The Reslience Academy is a World Bank funded program aimed at equipping young people from various universities in Tanzania with tools, knowledge and skills to address various urban data challenges and ensure resilient urban development.
In 2019, over a 6 week period, Spatial Collective trained over 50 students from the State University of Zanzibar (SUZA) in various geospatial data capture techniques and further organized mapping campaigns in 42 shehias of Zanzibar Urban West Distirict. From these campaigns, approximately 100,000 buildings were digitized, over 1,000 amenities captured, 5,000 businesses documented and 35km of drainage mapped. All these datasets were made available on OpenStreetMap and the Resilience Academy Geonode.
For the purposes of disaster risk management, the Revolutionary Government of Zanzibar (RGoZ), specifically the Commission for Lands (COLA) and the Department of Urban Planning, have noted the need to update their Zanzibar Master Plan with locations of all the built structures and flood-prone areas in the city.
Spatial Collective, the implementing partner of Open Cities Africa, spent many months on Zanzibar working with the local stakeholders and coordinating various data collection activities. The goal was to generate and visualize datasets critical to disaster risk management and to build the capacity of government staff, university students, and communities in the process.
The Community Lands Act of Kenya – passed in September 2016 – provides for the recognition, protection, and registration of community land rights. One of the requirements to registering community land is for communities to agree on and identify the community resources and boundaries to determine which entity deserves recognition for ownership. For this reason, there is an urgent need to build the most affordable and sustainable systems for mapping community lands.
We believe that through affordable and ubiquitous technologies, coupled with awareness raising and training, local communities can understand their land rights and contribute to proper land mapping in rural and remote areas of Kenya. While Kenya has existing legislature and controlling bodies to enact land laws, many local communities remain unaware of their rights and the processes to claim and register land. This leaves a large part of the country unmapped and communities ripe for dispute and confrontation.
Spatial Collective was contracted by the KRCS to conduct research into Historical Fire Trends & Municipal Fire Response, with a focus on Mukuru Fuata Nyayo (the project site) in Nairobi, Kenya.
The objectives of this assignment were to:
1. Research and document historical fire incidents, including location, causes and impact in Mukuru Fuata Nyayo.
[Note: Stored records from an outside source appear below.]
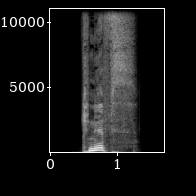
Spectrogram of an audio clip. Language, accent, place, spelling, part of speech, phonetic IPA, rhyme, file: German, Germany, Berlin, Kniffs, noun, [knɪfs], -ɪfs, De-Kniffs.ogg
- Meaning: genitive singular of Kniff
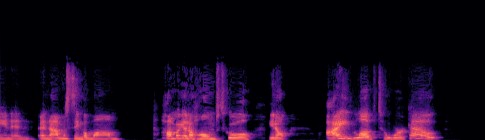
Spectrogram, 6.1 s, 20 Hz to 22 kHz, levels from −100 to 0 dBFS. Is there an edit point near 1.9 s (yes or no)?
yes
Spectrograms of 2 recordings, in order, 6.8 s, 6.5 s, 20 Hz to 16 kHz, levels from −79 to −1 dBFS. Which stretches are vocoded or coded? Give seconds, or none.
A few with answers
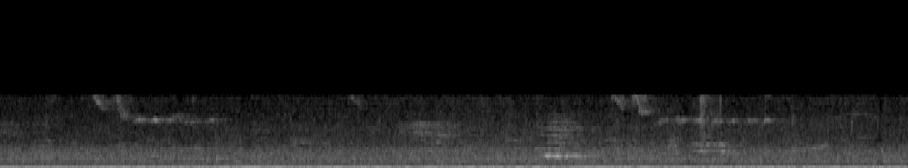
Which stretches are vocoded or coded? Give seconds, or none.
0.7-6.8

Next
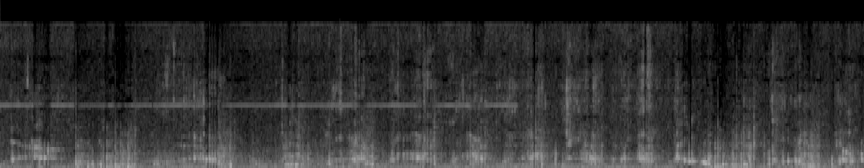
none

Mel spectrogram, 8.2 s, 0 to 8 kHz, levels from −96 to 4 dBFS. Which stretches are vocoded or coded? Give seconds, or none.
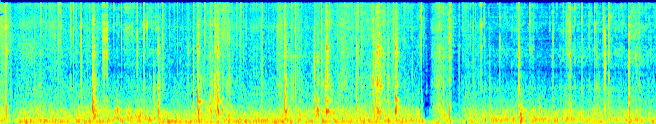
1.3-2.0; 6.0-8.2

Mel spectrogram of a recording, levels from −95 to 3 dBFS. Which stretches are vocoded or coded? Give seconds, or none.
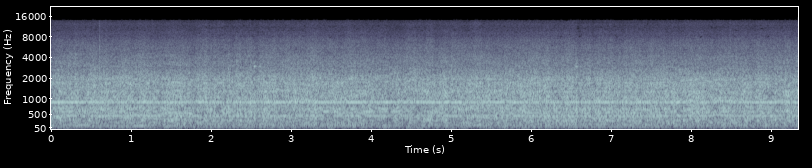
0.0-1.9; 2.8-6.0; 7.6-9.3

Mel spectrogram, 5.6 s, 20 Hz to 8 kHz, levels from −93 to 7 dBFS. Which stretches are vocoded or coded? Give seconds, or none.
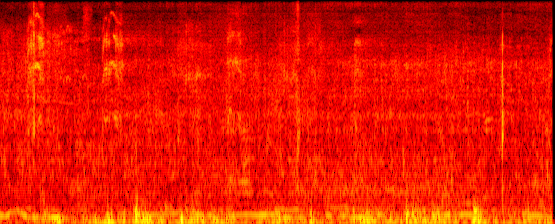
1.2-4.6

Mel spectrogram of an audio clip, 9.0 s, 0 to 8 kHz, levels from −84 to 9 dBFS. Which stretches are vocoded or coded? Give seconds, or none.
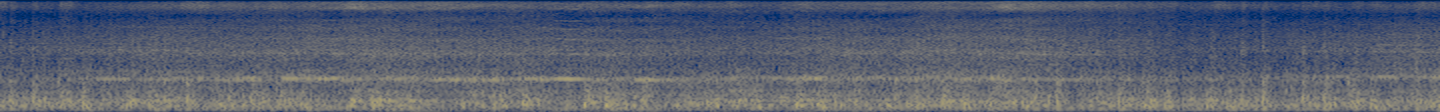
2.0-6.4

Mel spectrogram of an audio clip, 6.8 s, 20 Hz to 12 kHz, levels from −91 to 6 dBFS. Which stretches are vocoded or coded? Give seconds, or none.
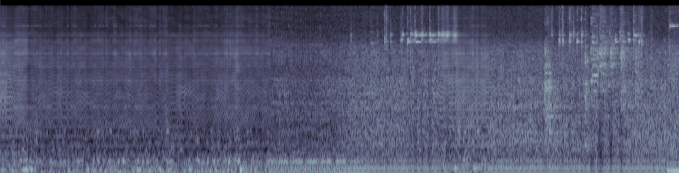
0.0-2.7; 4.4-4.9

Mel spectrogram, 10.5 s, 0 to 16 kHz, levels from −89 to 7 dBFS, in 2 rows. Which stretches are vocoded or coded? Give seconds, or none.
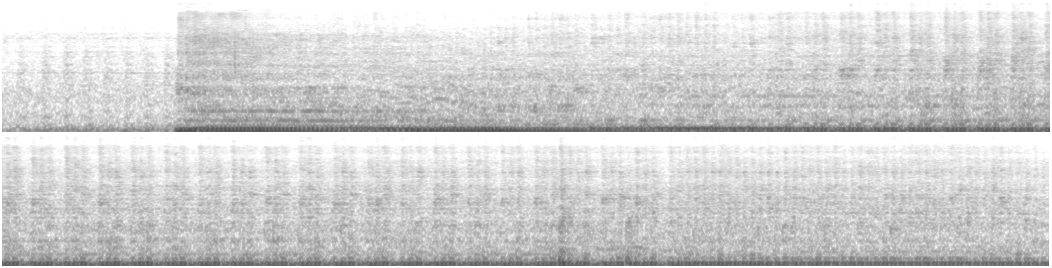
none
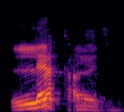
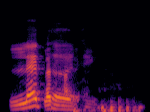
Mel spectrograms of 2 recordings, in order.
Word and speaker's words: lethargy: लेथार्जी, THA के ऊपर जोर देते हैं. हम लोग लेथार के ऊपर, थार के ऊपर भी हमारा प्रोनाउंसिएशन रहता था. बट हम लोग इसको lathe is the first syllable. लेथार्जी. लेथार्जी. RG नहीं, हाँ, लेथार्जी.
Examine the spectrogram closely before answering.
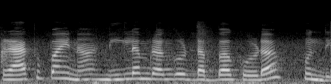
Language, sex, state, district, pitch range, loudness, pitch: Telugu, female, Telangana, Mahabubabad, 220-250 Hz, -17 LUFS, 235 Hz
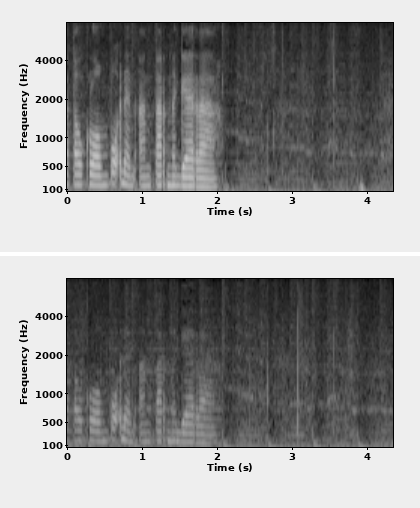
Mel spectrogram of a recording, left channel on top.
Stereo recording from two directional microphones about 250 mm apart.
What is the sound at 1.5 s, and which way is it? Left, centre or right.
Speech, left.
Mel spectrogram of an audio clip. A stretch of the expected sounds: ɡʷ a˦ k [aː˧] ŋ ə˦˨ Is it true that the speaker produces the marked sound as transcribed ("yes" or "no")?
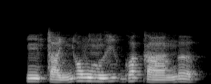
no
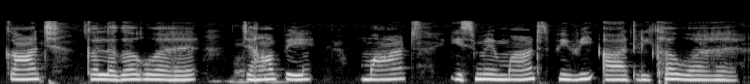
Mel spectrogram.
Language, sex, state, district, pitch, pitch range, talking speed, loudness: Hindi, female, Chhattisgarh, Raipur, 225 Hz, 215-235 Hz, 110 wpm, -13 LUFS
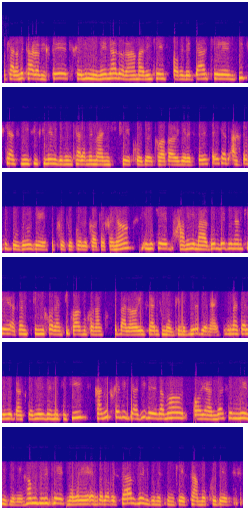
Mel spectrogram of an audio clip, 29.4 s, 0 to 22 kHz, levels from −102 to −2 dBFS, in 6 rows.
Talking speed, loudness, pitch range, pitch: 140 wpm, -20 LUFS, 190-225 Hz, 205 Hz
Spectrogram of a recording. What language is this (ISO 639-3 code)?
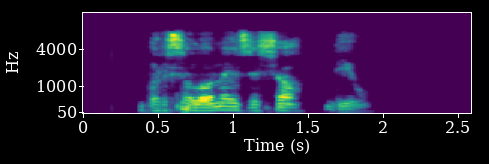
cat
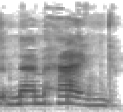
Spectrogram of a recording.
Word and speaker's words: Nemheng: in um it's cut it the make is nem hang I'll spell it for you because it's n e m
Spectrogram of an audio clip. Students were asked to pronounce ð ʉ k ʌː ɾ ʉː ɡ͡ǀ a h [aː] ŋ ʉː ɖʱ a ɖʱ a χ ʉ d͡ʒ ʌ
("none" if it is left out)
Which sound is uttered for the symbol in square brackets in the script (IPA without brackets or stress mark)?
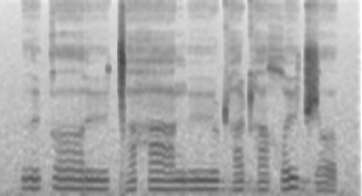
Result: aː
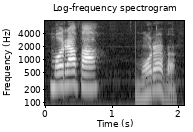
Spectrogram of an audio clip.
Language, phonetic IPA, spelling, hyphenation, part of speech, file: Czech, [ˈmorava], Morava, Mo‧ra‧va, proper noun, Cs-Morava.ogg
- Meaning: Moravia (a historic region in the eastern Czech Republic)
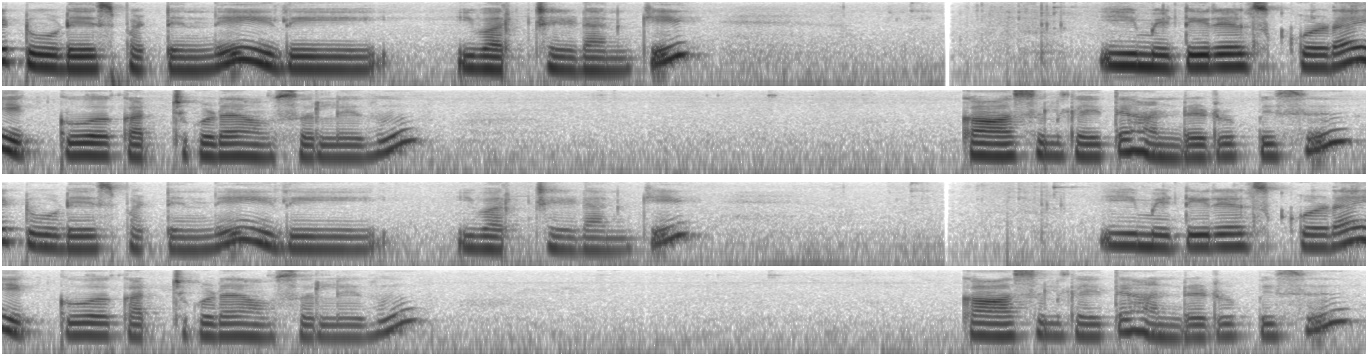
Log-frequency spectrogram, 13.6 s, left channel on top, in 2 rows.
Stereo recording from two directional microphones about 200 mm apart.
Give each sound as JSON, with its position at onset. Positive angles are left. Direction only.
{"t": 0.0, "sound": "speech", "side_deg": 20}
{"t": 5.1, "sound": "speech", "side_deg": 25}
{"t": 11.6, "sound": "speech", "side_deg": 15}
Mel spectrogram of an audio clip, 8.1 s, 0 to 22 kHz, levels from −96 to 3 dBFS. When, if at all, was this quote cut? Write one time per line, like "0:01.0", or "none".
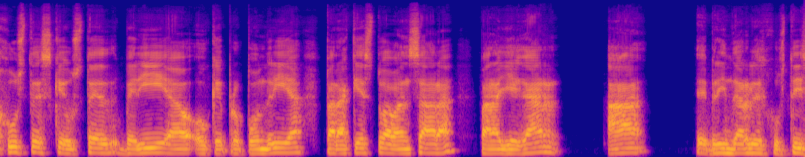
0:04.7

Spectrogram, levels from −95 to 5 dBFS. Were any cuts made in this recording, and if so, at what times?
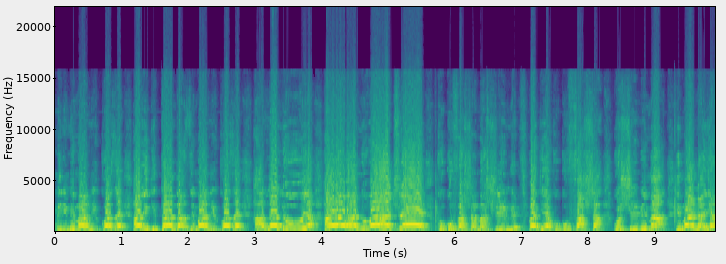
none

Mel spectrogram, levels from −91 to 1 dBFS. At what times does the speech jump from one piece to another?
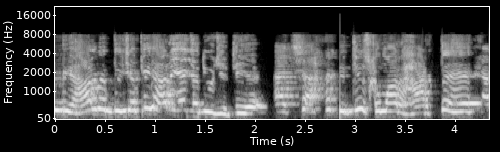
0:02.9

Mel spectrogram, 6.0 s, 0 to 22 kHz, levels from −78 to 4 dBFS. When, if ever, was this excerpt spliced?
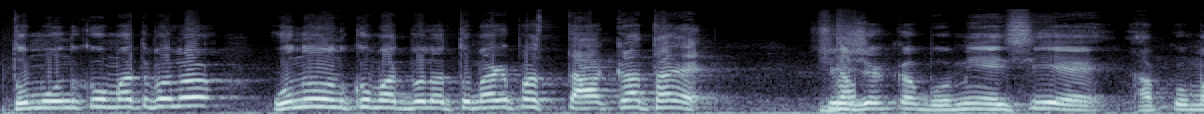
0:04.1

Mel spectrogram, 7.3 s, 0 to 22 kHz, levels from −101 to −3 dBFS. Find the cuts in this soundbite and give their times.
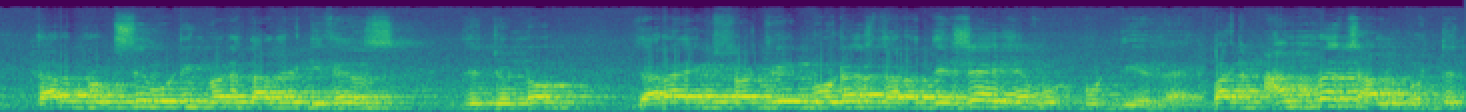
0:06.0

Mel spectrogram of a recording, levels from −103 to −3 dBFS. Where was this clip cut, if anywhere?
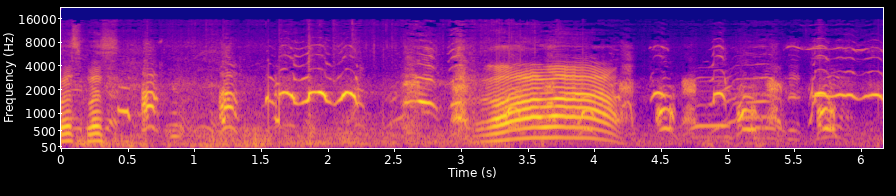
0:01.6

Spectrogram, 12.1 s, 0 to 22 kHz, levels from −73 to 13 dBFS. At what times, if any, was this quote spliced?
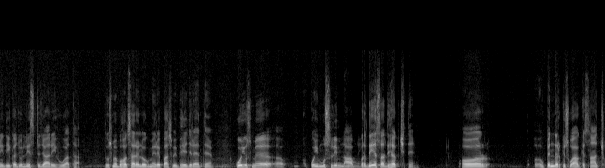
0:07.1

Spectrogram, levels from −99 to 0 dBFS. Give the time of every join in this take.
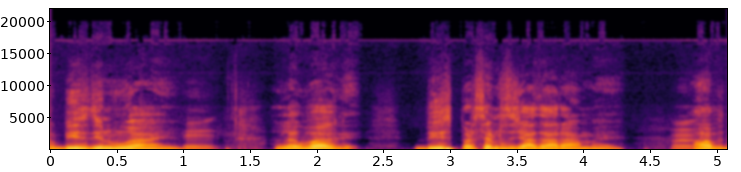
none

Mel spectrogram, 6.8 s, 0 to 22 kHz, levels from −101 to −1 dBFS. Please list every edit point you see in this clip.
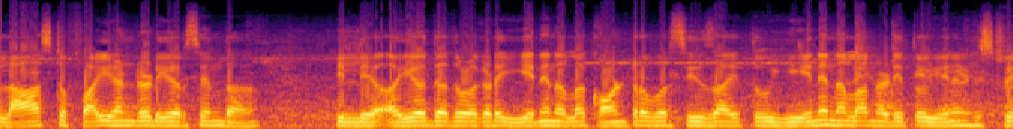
none

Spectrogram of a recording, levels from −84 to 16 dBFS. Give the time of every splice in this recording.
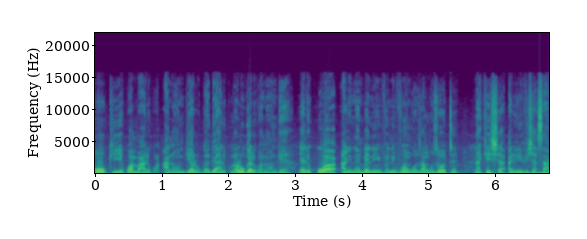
0:02.9

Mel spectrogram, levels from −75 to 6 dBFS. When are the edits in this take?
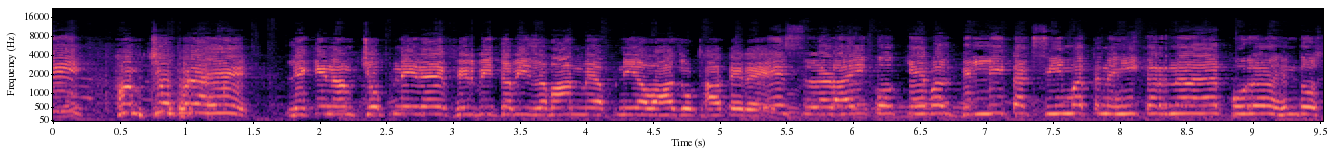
0:05.5

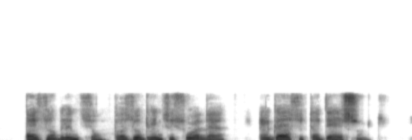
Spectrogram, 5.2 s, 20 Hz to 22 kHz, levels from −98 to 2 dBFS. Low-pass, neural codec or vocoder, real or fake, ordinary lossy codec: 7.2 kHz; codec, 24 kHz, 0.9 kbps, WavTokenizer, medium music audio release; fake; AAC, 48 kbps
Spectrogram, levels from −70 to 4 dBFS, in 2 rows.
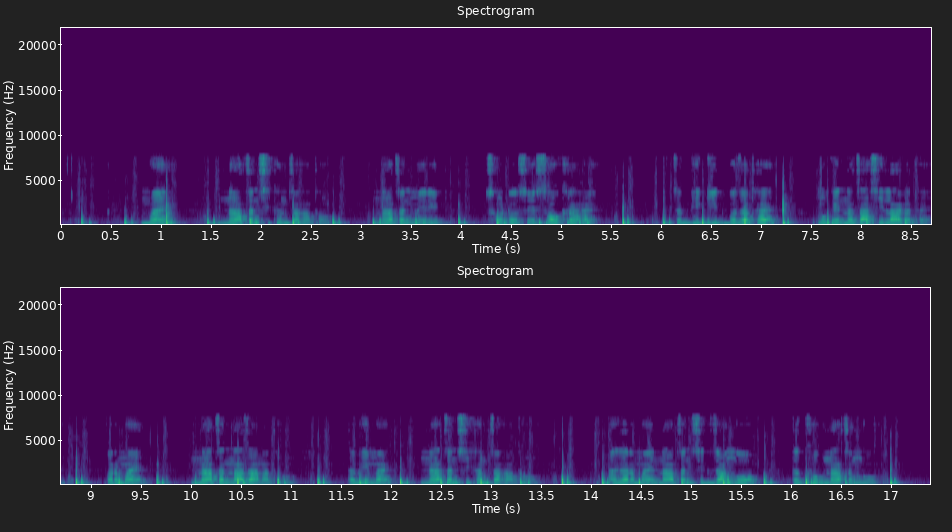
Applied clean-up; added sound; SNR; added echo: none; Run; 2 dB; reverberation time 0.3 s.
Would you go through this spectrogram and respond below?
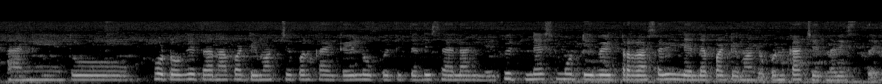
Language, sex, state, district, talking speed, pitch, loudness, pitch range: Marathi, female, Maharashtra, Sindhudurg, 130 wpm, 215 Hz, -31 LUFS, 210-225 Hz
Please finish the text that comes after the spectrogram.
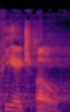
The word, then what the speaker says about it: Pho: It's spelled P-H-O. Pho. But it's not the way it's pronounced. And in America, people are annoying because I'll be like, yeah, let's go get some pho. And they'll be like, you know, Russell, it's actually pronounced pho. And I'm like, oh, really? Yeah. So, you know, to show respect for the Vietnamese culture, you probably pronounce it pho.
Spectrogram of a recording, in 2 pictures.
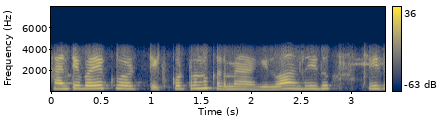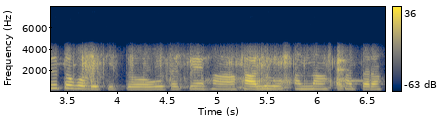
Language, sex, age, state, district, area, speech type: Kannada, female, 18-30, Karnataka, Davanagere, rural, conversation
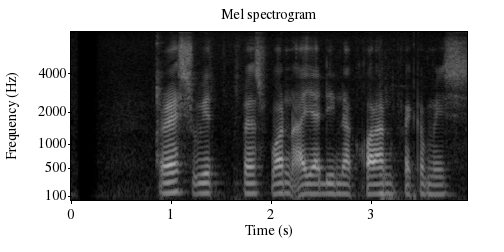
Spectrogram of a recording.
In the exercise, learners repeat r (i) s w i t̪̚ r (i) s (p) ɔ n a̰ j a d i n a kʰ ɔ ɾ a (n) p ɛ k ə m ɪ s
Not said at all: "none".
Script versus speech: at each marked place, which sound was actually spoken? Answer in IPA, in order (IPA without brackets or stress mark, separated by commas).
ɛ, ɛ, p, n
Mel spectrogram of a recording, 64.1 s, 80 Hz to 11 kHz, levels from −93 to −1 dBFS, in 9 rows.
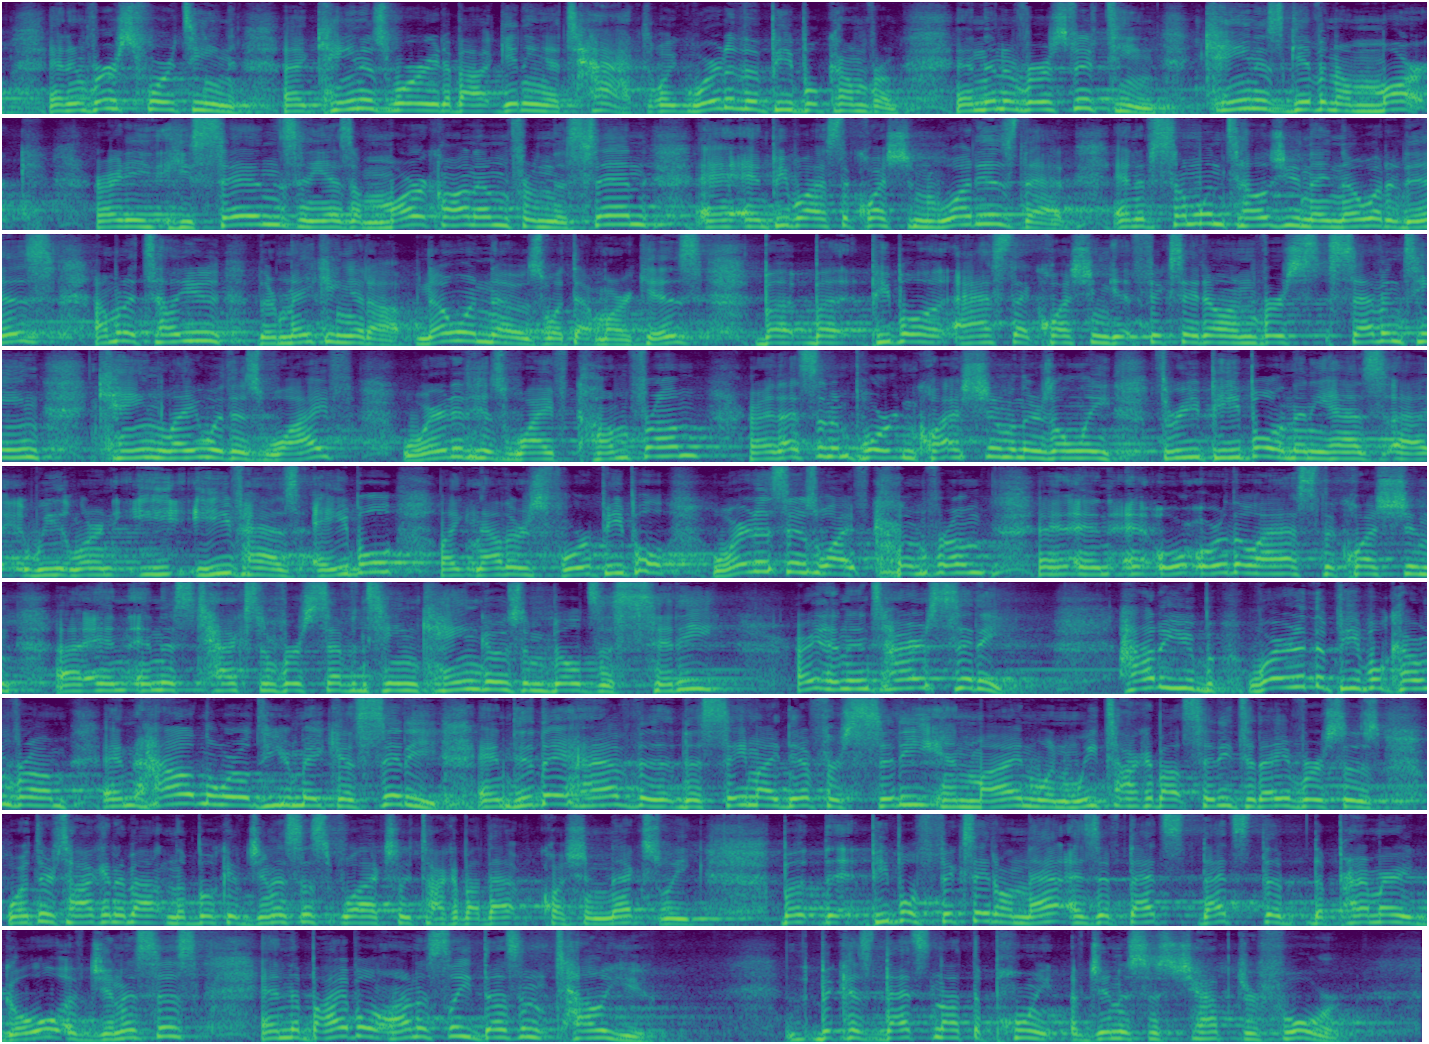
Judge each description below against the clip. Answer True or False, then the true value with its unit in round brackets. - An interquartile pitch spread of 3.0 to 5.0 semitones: True (3.4 semitones)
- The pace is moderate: False (235 wpm)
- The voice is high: True (205 Hz)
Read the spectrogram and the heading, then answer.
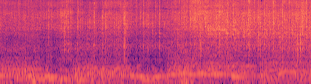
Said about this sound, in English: That cast iron skillet is exactly where you want to be. So I'm gonna. Oh yeah, you hear that sizzle?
2. Research and document existing municipal response mechanisms, as well as current opportunities and challenges related to fire response in Mukuru Fuata Nyayo and the broader Nairobi.
3. Study the linkages between the municipal and community-based fire response mechanisms.
4. Comment on how socio-economic characteristics (demographics, community development & social cohesion) relate to fire outbreaks and response.
One of the requirements to registering community land in Kenya is for communities to agree on and identify the community resources and boundaries to determine which entity deserves recognition for ownership. For this reason, there is an urgent need to build the most affordable and sustainable systems for mapping community lands.
In 2016, Spatial Collective, with support from Omidyar Network and Oxfam, provided technical assistance to Namati and their partner Kenya Land Alliance on delineating community lands in two targeted communities – Chara and Handaraku – in Tana River County. This report provides a summary of activities and lessons learned during several weeks of training and fieldwork activities conducted by Spatial Collective.